John Henry Williams took control. He made business decisions for his father and kept him on a steady schedule of signing baseball memorabilia, a practice those who knew the ailing star said was motivated by money.
The son also ultimately decided that his father's body should be sent to an Arizona lab to be frozen, a decision that has prompted a feud with his half sister over what to do with the body of the last man to bat .400.
Bobby-Jo Williams Ferrell, 54, says her father wanted to be cremated and have his ashes sprinkled over the Florida Keys. She says her 33-year-old half brother intends to somehow make a profit by putting their father in the deep freeze. A death certificate filed Friday, a week after his death, confirms that Williams' body was moved out of state.
Attorneys for Ted Williams' estate will ask a Florida court to decide the matter when a will is filed, as early as Monday. A third sibling, Claudia, is said to have sided with her brother.

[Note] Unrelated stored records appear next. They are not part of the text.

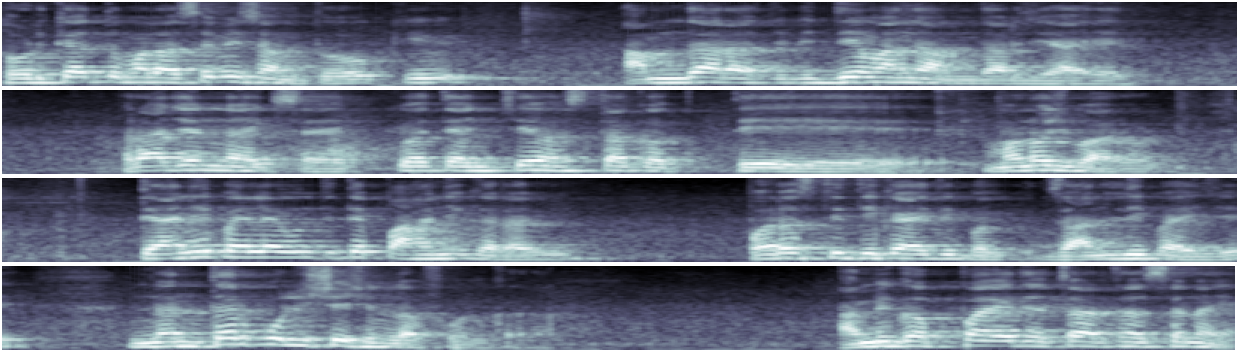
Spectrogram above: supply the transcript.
थोडक्यात तुम्हाला असं मी सांगतो की आमदार आज विद्यमान आमदार जे आहेत राजन नाईक साहेब किंवा त्यांचे हस्तक ते मनोज बारोड त्यांनी पहिला येऊन तिथे पाहणी करावी. परिस्थिती काय ती बघ जाणली पाहिजे. नंतर पोलीस स्टेशनला फोन करा. आम्ही गप्पा आहे त्याचा अर्थ असं नाही.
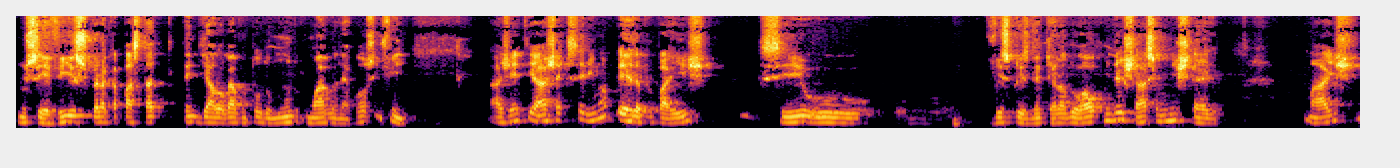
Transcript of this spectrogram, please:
nos serviços, pela capacidade que tem de dialogar com todo mundo, com o agronegócio, enfim. A gente acha que seria uma perda para o país se o, vice-presidente Geraldo Alckmin deixasse o ministério. Mas,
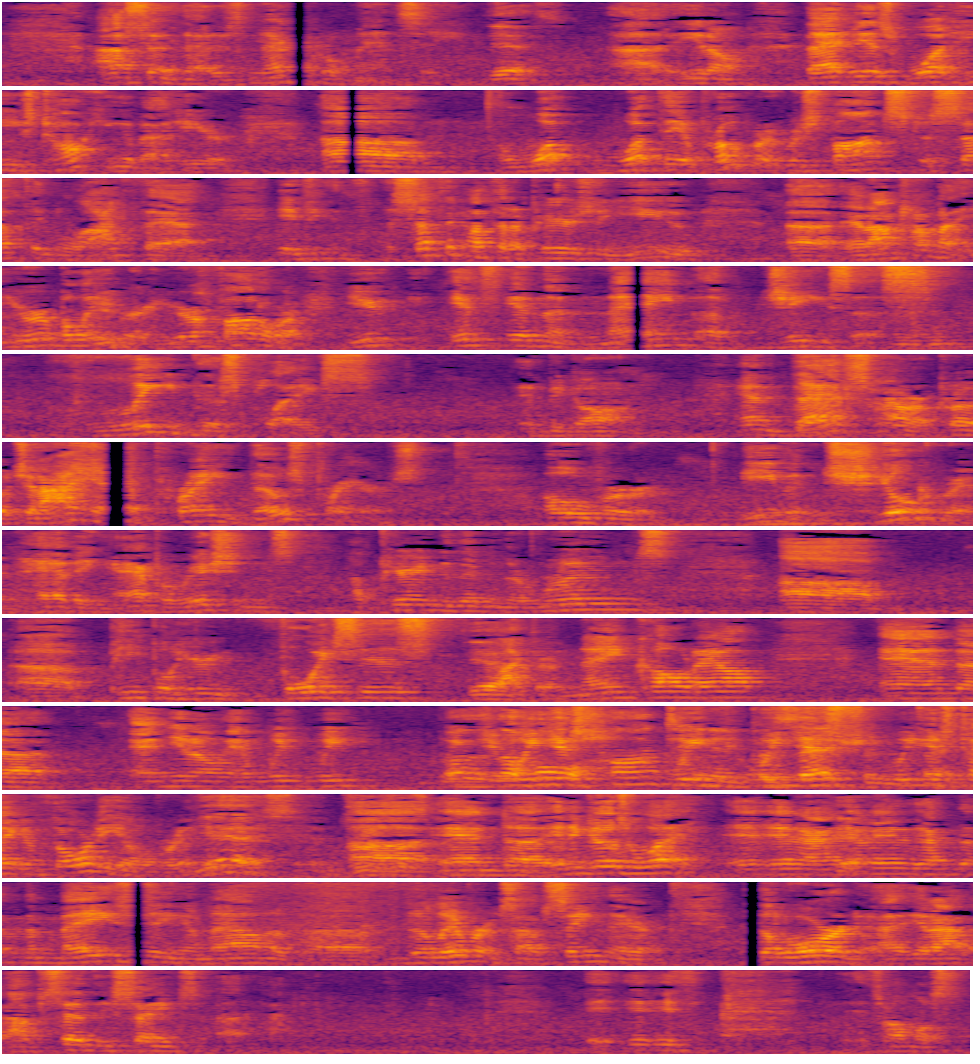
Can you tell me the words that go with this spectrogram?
I said, "That is necromancy. Yes. Uh, you know, that is what he's talking about here. Um, what what the appropriate response to something like that? If you, something like that appears to you, uh, and I'm talking about you're a believer, you're a follower. You, it's in the name of Jesus. Leave this place and be gone. And that's our approach. And I have prayed those prayers over even children having apparitions appearing to them in their rooms, uh, uh, people hearing voices Yeah. like their name called out, and uh, and you know, and we we. we, Well, the we whole just, haunting we, and we just, we just take authority over it. Yes. Uh, and uh, and it goes away. And, and, I, Yeah. and it- an amazing amount of uh, deliverance I've seen there. The Lord, uh, and I, I've said these things. Uh, it, it, it's it's almost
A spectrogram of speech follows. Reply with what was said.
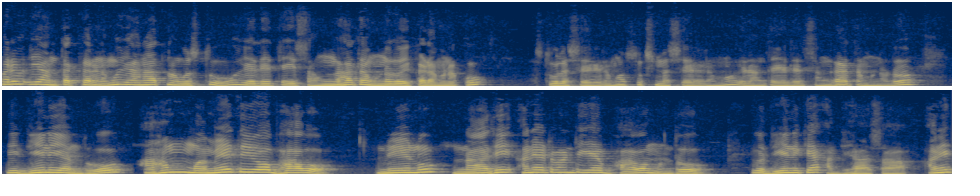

John Henry Williams' relationship with his father was complex — at times loving, at other times tense, according to interviews with former Williams employees. It was a relationship that started with Ted Williams having little presence in his son's childhood and ended with his son being in almost total control of his father's life.
"He took over Ted's business affairs, his household affairs and he just became the boss," said Kay Munday, 68, who managed Williams' household from 1989 to 1995. "I would ask Ted something and he would say, `Let John Henry handle it,' and I would have to go through John Henry."
John Henry Williams saw little of his father after his parents divorced when he was 4. He grew up in Massachusetts and attended school in Maine.
He became part of Ted Williams' life in the early 1990s after the slugger's romantic companion, Louise Kauffman, died.
"I think, maybe, when he grew up, and they got together, Ted was trying to make up for the lost years," Munday said. "Before that, Louise was kind of an intermediary between John Henry and Ted."
Once he was in control of his father's life, John Henry Williams kept Ted Williams busy autographing baseballs, bats and shirts, said Jack Gard, 59, who worked as a health aide to Ted Williams between 1998 and 2000.
"His son tried to be there every morning," Gard said. "He would call me and say, `Is Dad out of bed yet? We're going to do some signing. Get him ready."'
The signing of memorabilia was a constant activity, Munday said.
"Sign, sign, sign. They would do it for hours at a time until the man was so tired he couldn't write anymore," she said. "He pushed and pushed his dad to do all this stuff and of course it was for money. The ultimate thing was money."
There were times that Ted Williams got angry and refused to sign anything.
"John Henry would storm out of the house," said Gard, who was fired by John Henry after the son accused him of trying to sell Ted Williams memorabilia.
Gard said John Henry Williams installed video cameras inside the house to make sure employees didn't take memorabilia.
Four years ago, an employee reported John Henry Williams to the Department of Children & Families over the way he was treating his father, but investigators found nothing wrong.
Neither John Henry Williams nor his attorney returned calls seeking comment for this story.
At one point, John Henry Williams sued Claudia Williams for selling autographed bats Ted Williams had given her. Ferrell said her half-brother cut her off from her father last year after she wouldn't go along with the cryonics plan.
Court records — and the actions of the younger Williams — show that he attempted for years to make money on the legacy of his father.
His Internet company, Hitter Inc., filed for bankruptcy in 2000 after losing $65,300 in 1997, $858,630 in 1998 and $2.5 million in 1999, according to court records filed in U.S. Bankruptcy Court in Orlando. A reorganization plan was approved last December.
Over the past several years, Hitter and another company, Green Diamond Sports Inc., have been subjected to liens from the IRS totaling $233,000.
Last year, a company sued John Henry Williams for failing to pay more than $122,500 for leased equipment. In addition, SunTrust Bank sued him this year for defaulting on a $570,000 loan for Hitter and failing to pay back more than $9,000 in credit card debt.
Ted Williams lost several hundred thousand dollars in an investment account he put up as collateral for the loan when the bank liquidated it, according to state court records.
At the 1999 All-Star game at Fenway Park in Boston, John Henry Williams had his father wear a T-shirt and hat advertising his business during a nationally televised ceremony honoring baseball's greatest players.
John Henry Williams was a no-show at this week's All-Star game in Milwaukee, where Ted Williams' life was remembered by fans.
"Ted could never see anything wrong in what John Henry was doing," Munday said. "He always had faith in him for one reason or another."